▶ _Task details_: In the entries below, find the line containing "The patterns in" and the line containing "Could you make". Copy those two lines and everything between them exactly, without the pictures.

▶ _Excerpted data_:
[Start of section]
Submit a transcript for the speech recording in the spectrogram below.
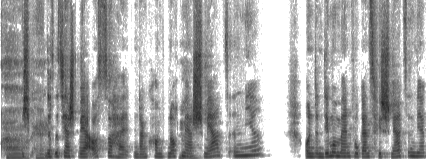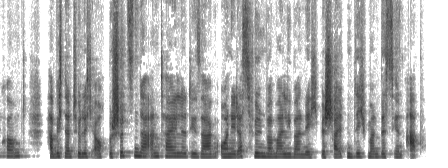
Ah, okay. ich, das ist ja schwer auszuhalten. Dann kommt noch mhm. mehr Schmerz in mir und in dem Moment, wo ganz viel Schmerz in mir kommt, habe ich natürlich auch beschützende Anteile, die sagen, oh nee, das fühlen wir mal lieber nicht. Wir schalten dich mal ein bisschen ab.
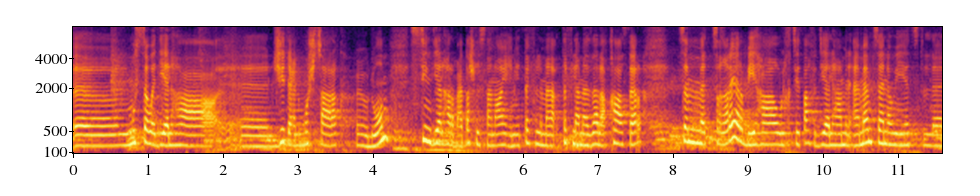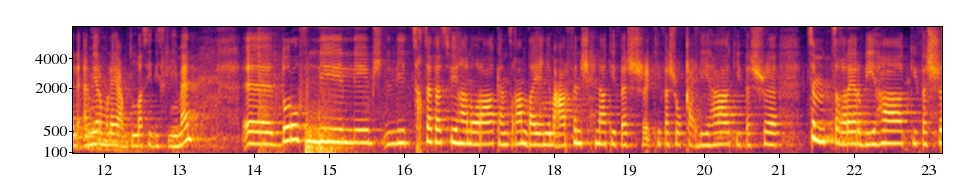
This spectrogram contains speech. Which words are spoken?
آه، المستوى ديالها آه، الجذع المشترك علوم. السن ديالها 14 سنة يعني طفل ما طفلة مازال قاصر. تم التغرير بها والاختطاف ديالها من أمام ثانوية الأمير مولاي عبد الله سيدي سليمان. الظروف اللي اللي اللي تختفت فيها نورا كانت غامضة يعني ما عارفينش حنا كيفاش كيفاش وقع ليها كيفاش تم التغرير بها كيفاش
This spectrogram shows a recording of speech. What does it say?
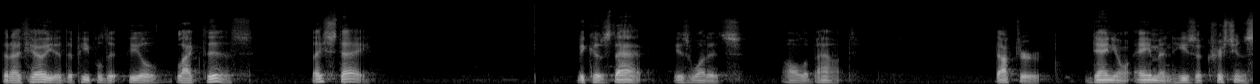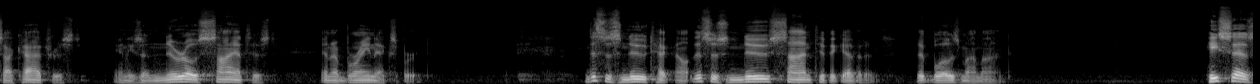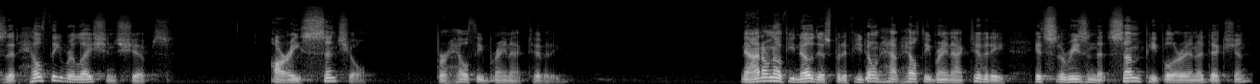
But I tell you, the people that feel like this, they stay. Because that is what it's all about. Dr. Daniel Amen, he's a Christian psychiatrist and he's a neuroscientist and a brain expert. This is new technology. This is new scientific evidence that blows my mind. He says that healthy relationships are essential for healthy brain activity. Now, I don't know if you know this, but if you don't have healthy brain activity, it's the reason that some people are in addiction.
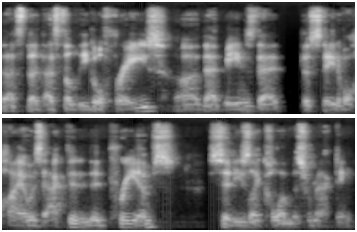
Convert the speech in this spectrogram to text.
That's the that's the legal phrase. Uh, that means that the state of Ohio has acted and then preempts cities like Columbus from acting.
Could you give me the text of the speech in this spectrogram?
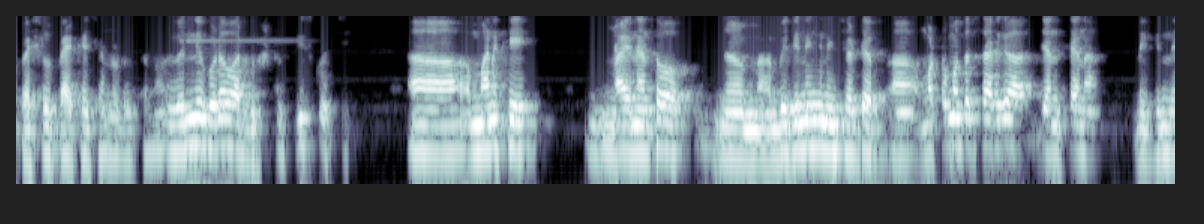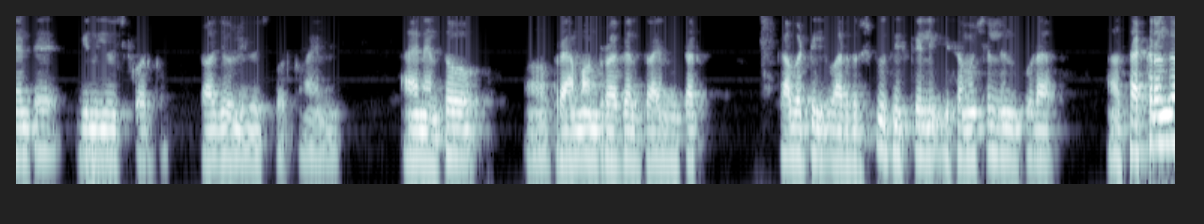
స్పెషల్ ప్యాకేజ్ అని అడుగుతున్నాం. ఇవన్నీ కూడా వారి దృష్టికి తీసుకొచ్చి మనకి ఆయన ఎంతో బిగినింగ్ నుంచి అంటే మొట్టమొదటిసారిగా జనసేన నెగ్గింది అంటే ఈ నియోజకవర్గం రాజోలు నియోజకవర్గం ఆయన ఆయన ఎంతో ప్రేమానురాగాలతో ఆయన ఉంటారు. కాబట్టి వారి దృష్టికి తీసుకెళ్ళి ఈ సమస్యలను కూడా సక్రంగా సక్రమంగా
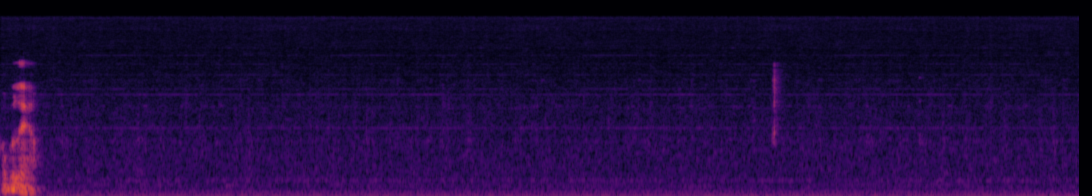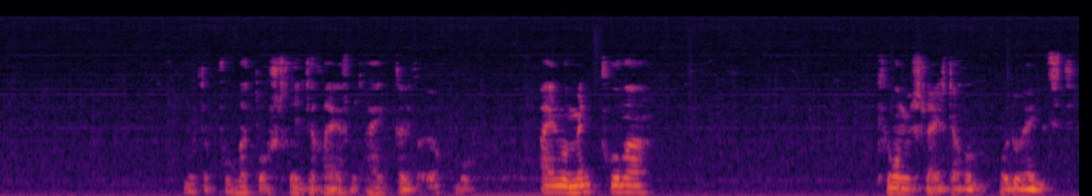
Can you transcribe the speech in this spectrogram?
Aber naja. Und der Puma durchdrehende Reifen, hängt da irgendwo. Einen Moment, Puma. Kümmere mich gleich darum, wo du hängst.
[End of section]
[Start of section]
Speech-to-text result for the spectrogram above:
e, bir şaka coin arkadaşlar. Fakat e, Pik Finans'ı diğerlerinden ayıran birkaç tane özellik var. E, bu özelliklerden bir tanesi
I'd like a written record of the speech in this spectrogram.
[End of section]
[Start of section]
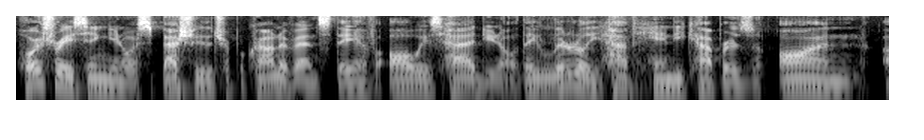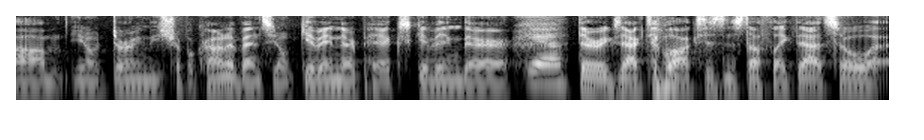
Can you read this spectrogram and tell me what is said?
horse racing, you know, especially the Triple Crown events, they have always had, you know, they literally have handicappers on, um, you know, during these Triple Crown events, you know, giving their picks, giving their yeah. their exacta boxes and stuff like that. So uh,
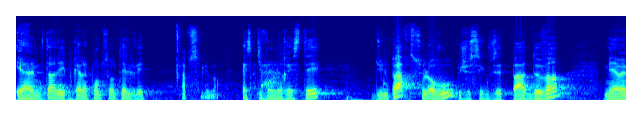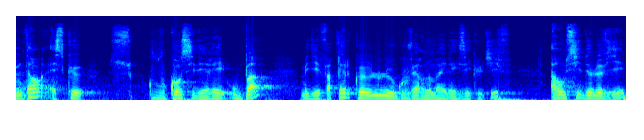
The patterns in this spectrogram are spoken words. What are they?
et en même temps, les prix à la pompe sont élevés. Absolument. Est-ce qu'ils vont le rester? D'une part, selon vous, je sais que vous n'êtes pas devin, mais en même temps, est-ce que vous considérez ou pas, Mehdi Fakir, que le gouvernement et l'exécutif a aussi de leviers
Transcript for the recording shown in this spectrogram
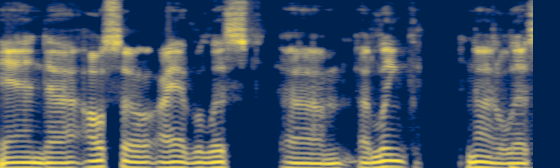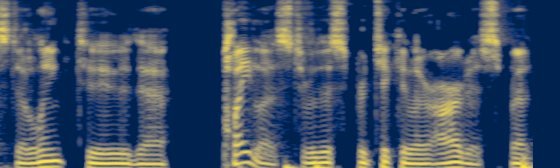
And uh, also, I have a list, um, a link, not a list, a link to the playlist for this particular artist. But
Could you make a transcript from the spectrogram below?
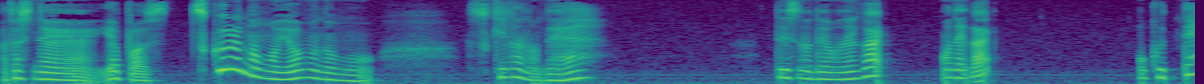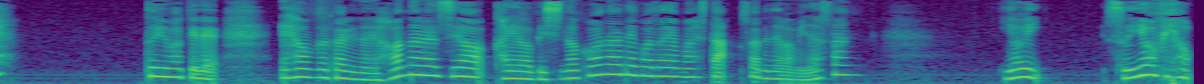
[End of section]
▶ _Exercise answer_:
The patterns in this spectrogram are spoken words. What are they?
et en même temps, les prix à la pompe sont élevés. Absolument. Est-ce qu'ils vont le rester? D'une part, selon vous, je sais que vous n'êtes pas devin, mais en même temps, est-ce que vous considérez ou pas, Mehdi Fakir, que le gouvernement et l'exécutif a aussi de leviers
Transcript for the recording shown in this spectrogram
And uh, also, I have a list, um, a link, not a list, a link to the playlist for this particular artist. But
Could you make a transcript from the spectrogram below?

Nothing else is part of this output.